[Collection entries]

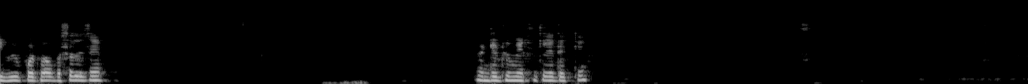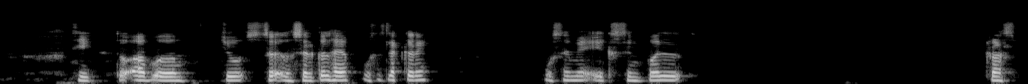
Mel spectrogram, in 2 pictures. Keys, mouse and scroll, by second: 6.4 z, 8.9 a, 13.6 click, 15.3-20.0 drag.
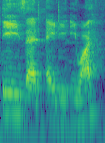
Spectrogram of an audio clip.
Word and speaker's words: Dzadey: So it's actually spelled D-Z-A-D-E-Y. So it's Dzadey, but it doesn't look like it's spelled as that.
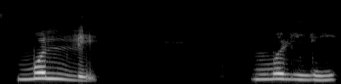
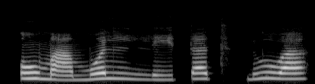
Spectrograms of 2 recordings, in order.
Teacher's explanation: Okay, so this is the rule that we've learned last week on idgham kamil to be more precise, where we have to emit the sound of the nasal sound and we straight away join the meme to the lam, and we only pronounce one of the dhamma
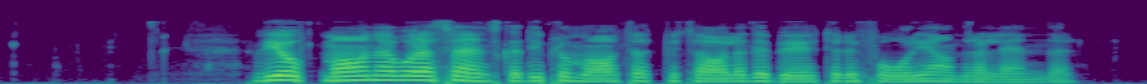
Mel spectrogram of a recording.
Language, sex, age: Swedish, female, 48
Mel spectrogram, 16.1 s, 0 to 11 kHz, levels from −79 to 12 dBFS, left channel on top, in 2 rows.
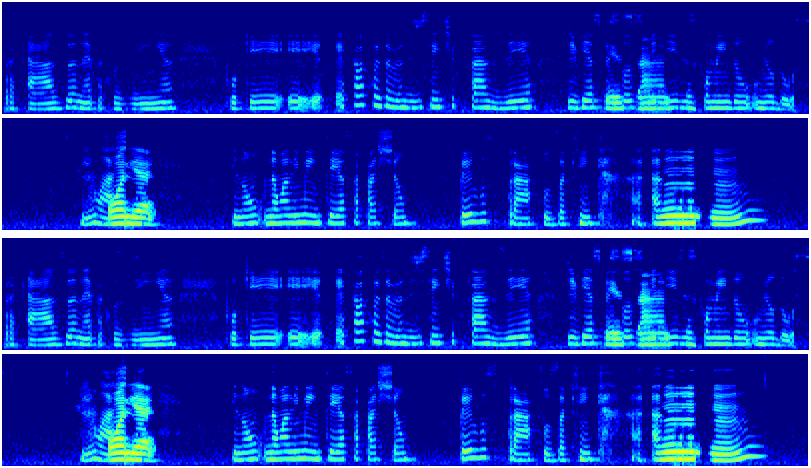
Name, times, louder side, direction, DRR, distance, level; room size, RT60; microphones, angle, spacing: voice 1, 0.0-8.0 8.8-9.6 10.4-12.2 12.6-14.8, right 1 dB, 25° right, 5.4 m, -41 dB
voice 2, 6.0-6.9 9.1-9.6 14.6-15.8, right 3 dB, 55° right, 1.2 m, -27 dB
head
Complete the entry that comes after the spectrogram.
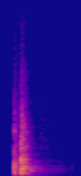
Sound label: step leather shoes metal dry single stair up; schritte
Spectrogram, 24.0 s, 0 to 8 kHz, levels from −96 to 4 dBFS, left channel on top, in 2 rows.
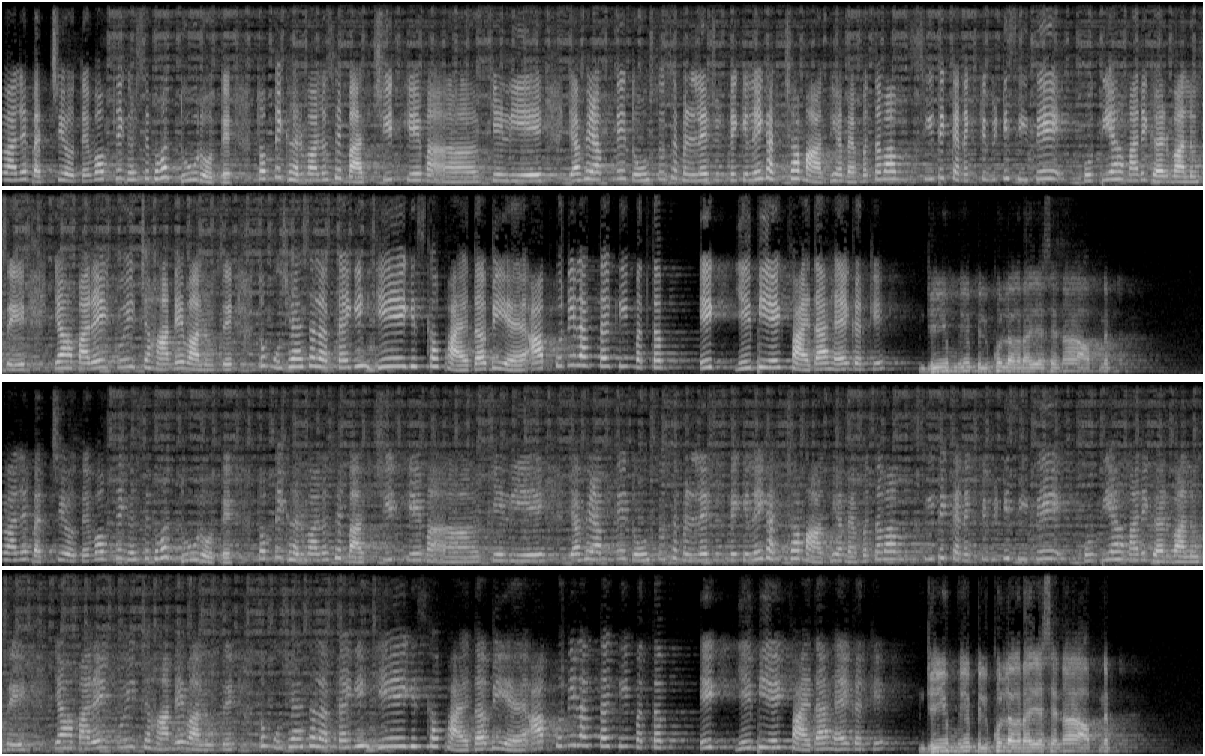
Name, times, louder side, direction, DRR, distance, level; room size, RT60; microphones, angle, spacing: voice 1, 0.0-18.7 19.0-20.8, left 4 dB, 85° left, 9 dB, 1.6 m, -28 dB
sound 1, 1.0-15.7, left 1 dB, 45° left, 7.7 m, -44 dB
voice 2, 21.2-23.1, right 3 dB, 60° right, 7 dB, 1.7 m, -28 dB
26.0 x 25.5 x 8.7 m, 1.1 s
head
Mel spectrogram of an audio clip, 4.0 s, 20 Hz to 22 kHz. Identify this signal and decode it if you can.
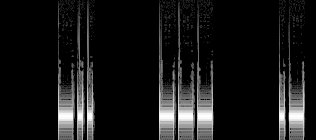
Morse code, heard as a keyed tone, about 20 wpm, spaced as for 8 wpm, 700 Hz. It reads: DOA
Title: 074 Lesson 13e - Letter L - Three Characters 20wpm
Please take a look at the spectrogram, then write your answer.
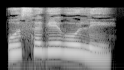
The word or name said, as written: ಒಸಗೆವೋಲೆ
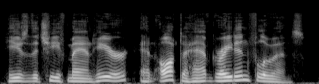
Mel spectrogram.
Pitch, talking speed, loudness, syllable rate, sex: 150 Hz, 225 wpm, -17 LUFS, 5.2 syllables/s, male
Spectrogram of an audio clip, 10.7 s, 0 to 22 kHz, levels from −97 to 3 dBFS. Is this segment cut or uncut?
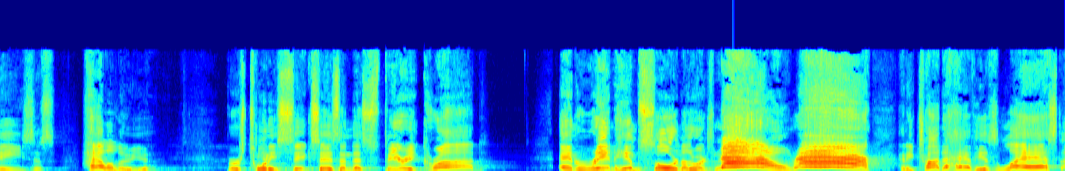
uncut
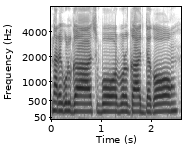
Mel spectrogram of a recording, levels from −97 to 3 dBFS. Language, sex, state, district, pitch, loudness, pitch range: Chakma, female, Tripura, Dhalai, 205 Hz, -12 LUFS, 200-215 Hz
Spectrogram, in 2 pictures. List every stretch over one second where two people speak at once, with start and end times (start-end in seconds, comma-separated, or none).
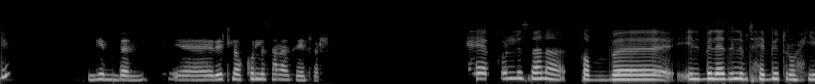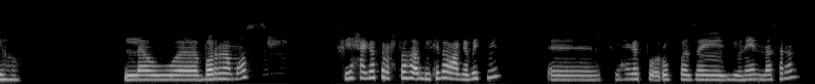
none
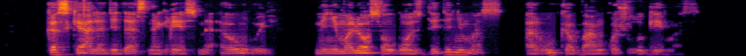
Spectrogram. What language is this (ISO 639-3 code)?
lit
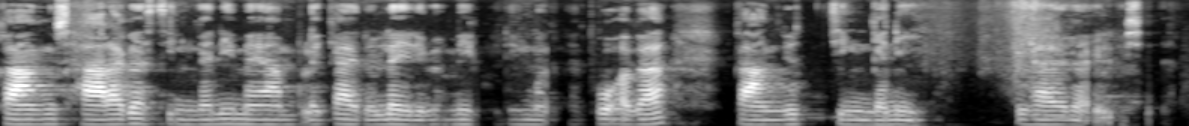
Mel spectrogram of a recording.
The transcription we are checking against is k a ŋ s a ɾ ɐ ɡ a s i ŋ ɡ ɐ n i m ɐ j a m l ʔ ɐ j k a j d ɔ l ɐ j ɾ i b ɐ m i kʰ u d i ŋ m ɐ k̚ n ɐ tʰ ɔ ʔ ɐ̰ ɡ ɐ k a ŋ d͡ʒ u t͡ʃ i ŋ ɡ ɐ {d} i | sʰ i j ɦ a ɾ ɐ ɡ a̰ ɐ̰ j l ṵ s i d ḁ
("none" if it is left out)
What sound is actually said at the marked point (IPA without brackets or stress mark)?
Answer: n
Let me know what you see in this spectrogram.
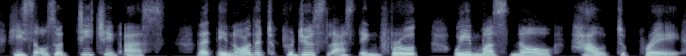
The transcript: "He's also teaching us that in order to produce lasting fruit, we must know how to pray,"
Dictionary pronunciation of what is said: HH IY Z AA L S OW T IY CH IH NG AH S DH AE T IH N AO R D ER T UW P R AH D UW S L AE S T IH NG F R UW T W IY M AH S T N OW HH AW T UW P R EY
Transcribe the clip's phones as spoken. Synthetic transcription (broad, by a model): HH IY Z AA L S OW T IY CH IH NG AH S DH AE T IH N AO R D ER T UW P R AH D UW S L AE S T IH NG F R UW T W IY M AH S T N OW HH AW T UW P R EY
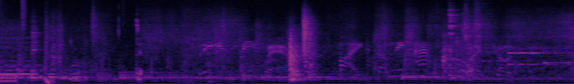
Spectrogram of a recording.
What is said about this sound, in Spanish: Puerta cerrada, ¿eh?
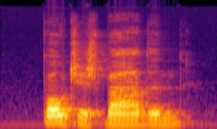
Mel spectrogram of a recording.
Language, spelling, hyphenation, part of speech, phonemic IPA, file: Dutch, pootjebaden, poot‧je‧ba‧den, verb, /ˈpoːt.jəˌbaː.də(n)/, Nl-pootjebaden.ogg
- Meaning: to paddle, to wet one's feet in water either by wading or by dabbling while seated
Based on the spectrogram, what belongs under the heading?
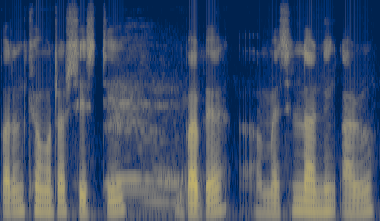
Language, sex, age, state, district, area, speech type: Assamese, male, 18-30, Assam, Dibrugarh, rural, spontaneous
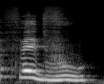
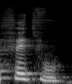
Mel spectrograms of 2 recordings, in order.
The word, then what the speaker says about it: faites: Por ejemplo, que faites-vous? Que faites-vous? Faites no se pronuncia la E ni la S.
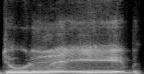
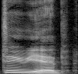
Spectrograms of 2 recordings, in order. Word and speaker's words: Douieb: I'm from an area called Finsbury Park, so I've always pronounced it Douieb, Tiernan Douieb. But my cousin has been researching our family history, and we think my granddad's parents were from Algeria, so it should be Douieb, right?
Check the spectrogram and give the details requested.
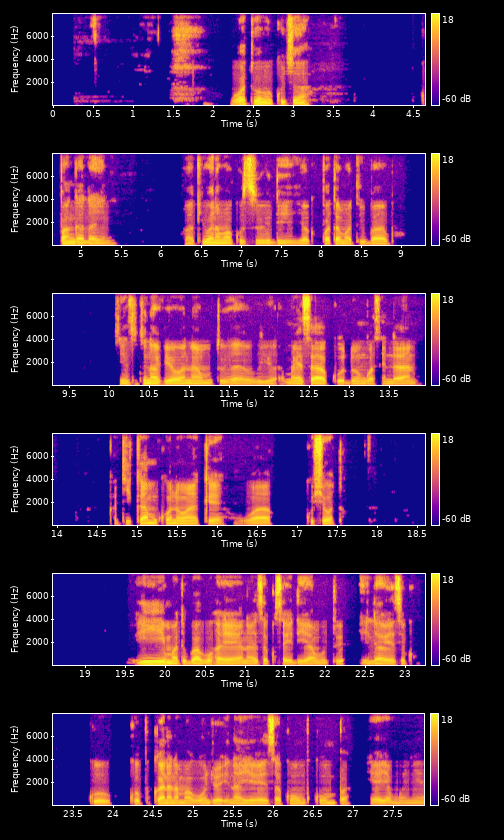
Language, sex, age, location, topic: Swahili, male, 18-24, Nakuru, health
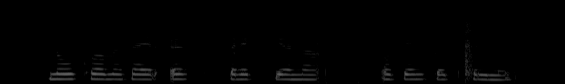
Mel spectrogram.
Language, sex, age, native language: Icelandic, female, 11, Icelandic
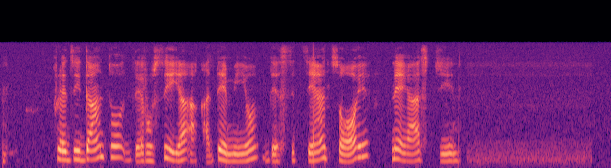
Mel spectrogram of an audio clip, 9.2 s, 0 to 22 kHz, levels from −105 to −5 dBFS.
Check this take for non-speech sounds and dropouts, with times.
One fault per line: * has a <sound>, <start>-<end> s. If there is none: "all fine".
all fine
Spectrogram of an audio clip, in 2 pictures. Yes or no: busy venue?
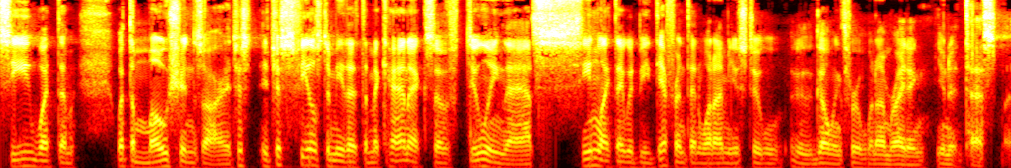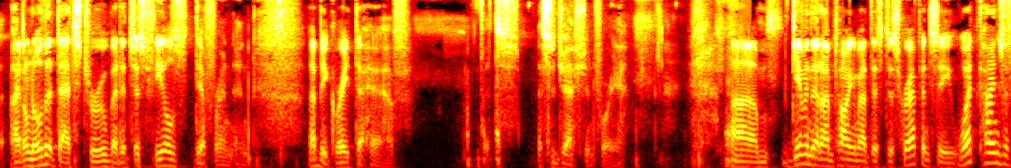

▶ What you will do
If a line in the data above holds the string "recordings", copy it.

▶ Response to this task
Spectrograms of 2 recordings, in order.
Mel spectrograms of 2 recordings, in order.
Spectrograms of 2 recordings, in order. Word and speaker's words: Douieb: I'm from an area called Finsbury Park, so I've always pronounced it Douieb, Tiernan Douieb. But my cousin has been researching our family history, and we think my granddad's parents were from Algeria, so it should be Douieb, right?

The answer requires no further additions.